### Material for this task
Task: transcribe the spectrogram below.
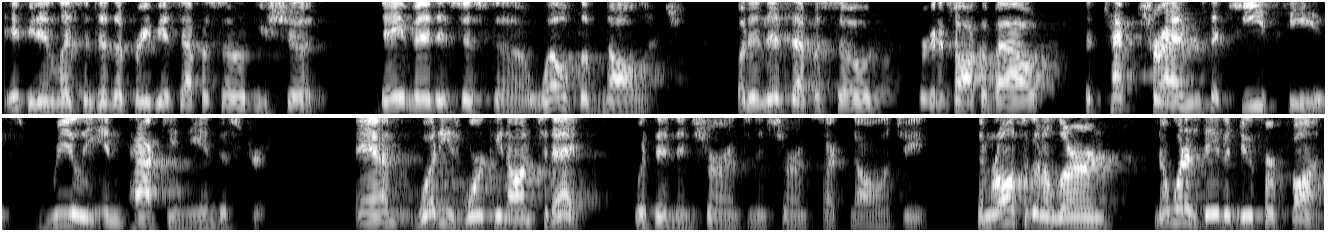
If you didn't listen to the previous episode, you should. David is just a wealth of knowledge. But in this episode, we're going to talk about the tech trends that he sees really impacting the industry and what he's working on today within insurance and insurance technology. Then we're also going to learn, you know, what does David do for fun?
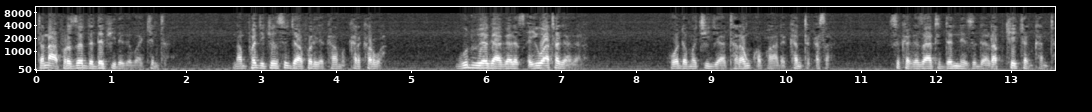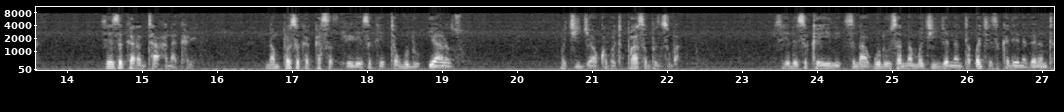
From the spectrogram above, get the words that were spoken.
tana farzar da dafi daga bakinta. Nan fa jikin su Jafar ya kama karkarwa. Gudu ya gagara tsayuwa ta gagara. Ko da macijiya ta rankwafa da kanta ƙasa suka ga za ta danne su da rafkeken kanta sai suka ranta ana kare nan fa suka kasa tsere suka yi ta gudu yaransu. Macijiya ko bata fasa bin su ba. Sai da suka yi ni suna gudu sannan macijiyar nan ta bace suka daina ganin ta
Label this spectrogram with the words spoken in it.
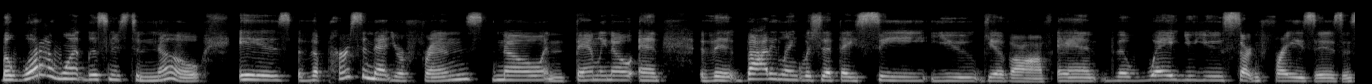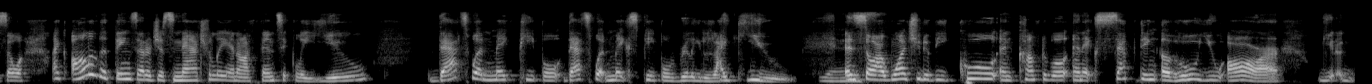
But what I want listeners to know is the person that your friends know and family know, and the body language that they see you give off, and the way you use certain phrases, and so on. Like all of the things that are just naturally and authentically you that's what make people that's what makes people really like you. Yes. and so i want you to be cool and comfortable and accepting of who you are. You,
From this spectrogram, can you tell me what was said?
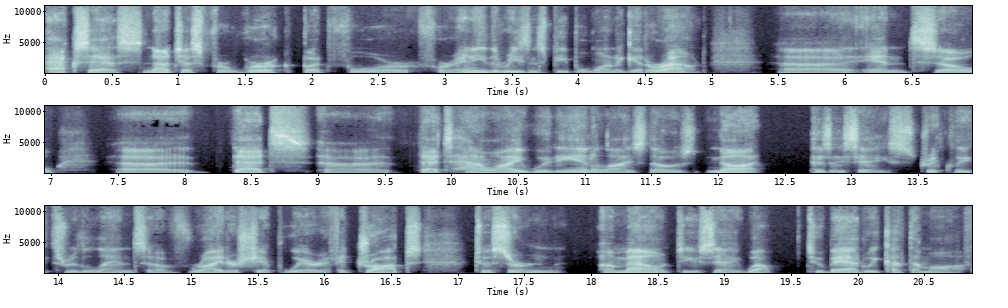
access not just for work but for for any of the reasons people want to get around. Uh, and so uh, that's uh, that's how I would analyze those not as I say strictly through the lens of ridership where if it drops to a certain amount you say well too bad we cut them off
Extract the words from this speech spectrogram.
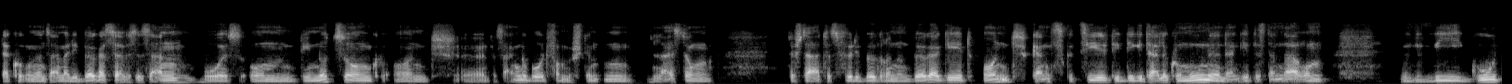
Da gucken wir uns einmal die Bürgerservices an, wo es um die Nutzung und äh, das Angebot von bestimmten Leistungen des Staates für die Bürgerinnen und Bürger geht und ganz gezielt die digitale Kommune. Da geht es dann darum, wie gut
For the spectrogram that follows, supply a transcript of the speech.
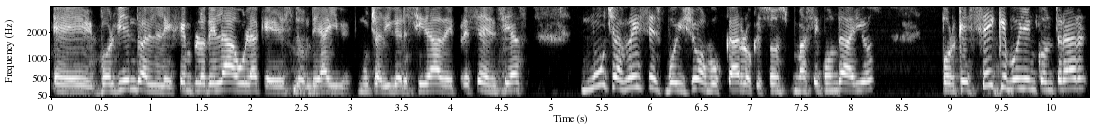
Eh, volviendo al ejemplo del aula, que es donde hay mucha diversidad de presencias, muchas veces voy yo a buscar los que son más secundarios, porque sé que voy a encontrar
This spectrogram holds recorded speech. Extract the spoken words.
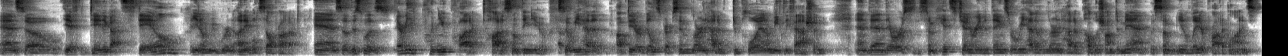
And so if data got stale, you know, we were unable to sell product. And so this was every new product taught us something new. So we had to update our build scripts and learn how to deploy on a weekly fashion. And then there were some hits generated things where we had to learn how to publish on demand with some, you know, later product lines.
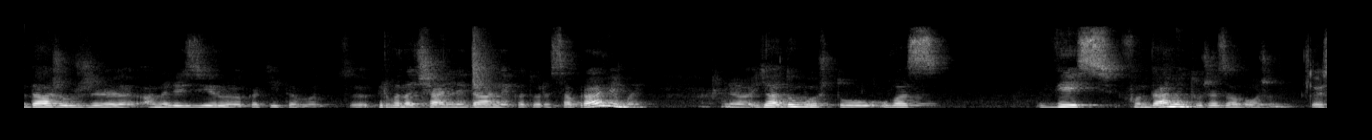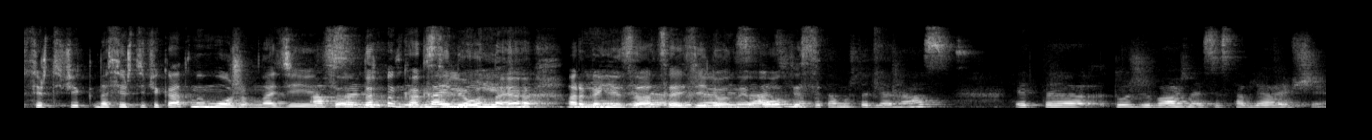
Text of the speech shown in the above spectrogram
даже уже анализируя какие-то вот э, первоначальные данные, которые собрали мы, э, я думаю, что у вас весь фундамент уже заложен. То есть сертифик... на сертификат мы можем надеяться, да? как зеленая организация, Нет, это, зеленый это офис. Потому что для нас это тоже важная составляющая.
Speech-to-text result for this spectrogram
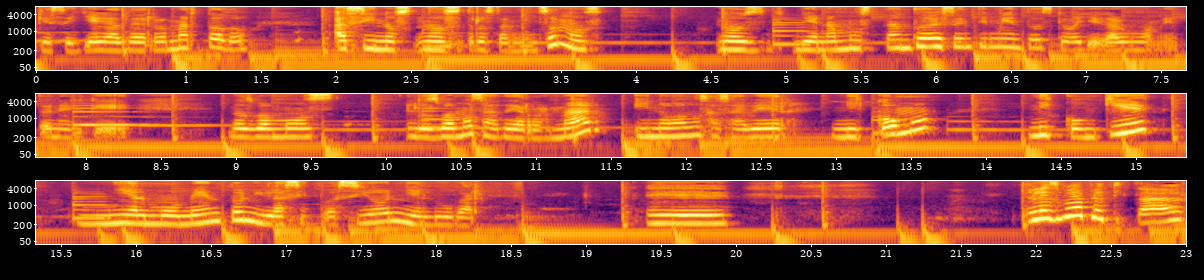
que se llega a derramar todo, así nosotros también somos. Nos llenamos tanto de sentimientos que va a llegar un momento en el que nos vamos, los vamos a derramar y no vamos a saber ni cómo ni con quién, ni el momento, ni la situación, ni el lugar. Eh, les voy a platicar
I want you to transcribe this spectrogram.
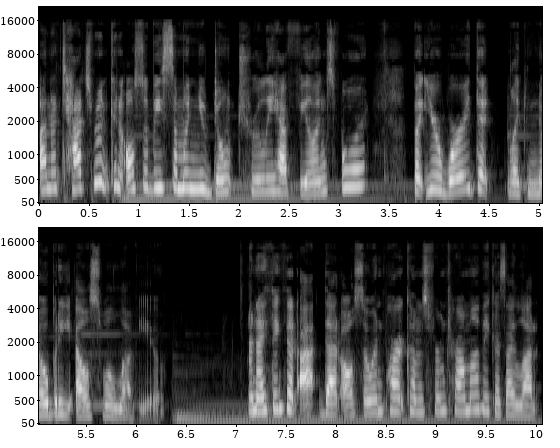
an attachment can also be someone you don't truly have feelings for, but you're worried that like nobody else will love you. And I think that I, that also in part comes from trauma because I lot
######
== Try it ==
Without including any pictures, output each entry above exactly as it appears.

== Task output ==
Task: transcribe the spectrogram below.
If you didn't listen to the previous episode, you should. David is just a wealth of knowledge. But in this episode, we're going to talk about the tech trends that he sees really impacting the industry and what he's working on today within insurance and insurance technology. Then we're also going to learn, you know, what does David do for fun?
From the spectrogram above, get the words that were spoken.
tana farzar da dafi daga bakinta. Nan fa jikin su Jafar ya kama karkarwa. Gudu ya gagara tsayuwa ta gagara. Ko da macijiya ta rankwafa da kanta ƙasa suka ga za ta danne su da rafkeken kanta sai suka ranta ana kare nan fa suka kasa tsere suka yi ta gudu yaransu. Macijiya ko bata fasa bin su ba. Sai da suka yi ni suna gudu sannan macijiyar nan ta bace suka daina ganin ta
Label this spectrogram with the words spoken in it.
But what I want listeners to know is the person that your friends know and family know, and the body language that they see you give off, and the way you use certain phrases, and so on. Like all of the things that are just naturally and authentically you that's what make people that's what makes people really like you. Yes. and so i want you to be cool and comfortable and accepting of who you are. You,
From this spectrogram, can you tell me what was said?
access not just for work but for for any of the reasons people want to get around. Uh, and so uh, that's uh, that's how I would analyze those not as I say strictly through the lens of ridership where if it drops to a certain amount you say well too bad we cut them off
Extract the words from this speech spectrogram.
Da gucken wir uns einmal die Bürgerservices an, wo es um die Nutzung und äh, das Angebot von bestimmten Leistungen des Staates für die Bürgerinnen und Bürger geht und ganz gezielt die digitale Kommune. Da geht es dann darum, wie gut
For the spectrogram that follows, supply a transcript of the speech.
Eh, volviendo al ejemplo del aula, que es donde hay mucha diversidad de presencias, muchas veces voy yo a buscar los que son más secundarios, porque sé que voy a encontrar
This spectrogram holds recorded speech. Extract the spoken words.
And so if data got stale, you know, we were unable to sell product. And so this was every new product taught us something new. So we had to update our build scripts and learn how to deploy on a weekly fashion. And then there were some hits generated things where we had to learn how to publish on demand with some, you know, later product lines.
Text of the speech shown in the above spectrogram
даже уже анализируя какие-то вот э, первоначальные данные, которые собрали мы, э, я думаю, что у вас весь фундамент уже заложен. То есть сертифик... на сертификат мы можем надеяться, да? как зеленая организация, Нет, это, зеленый это офис. Потому что для нас это тоже важная составляющая.
Speech-to-text result for this spectrogram
que se llega a derramar todo, así nosotros también somos. Nos llenamos tanto de sentimientos que va a llegar un momento en el que nos vamos, los vamos a derramar y no vamos a saber ni cómo ni con quién, ni el momento, ni la situación, ni el lugar. Eh, les voy a platicar
I want you to transcribe this spectrogram.
an attachment can also be someone you don't truly have feelings for, but you're worried that like nobody else will love you. And I think that I, that also in part comes from trauma because I lot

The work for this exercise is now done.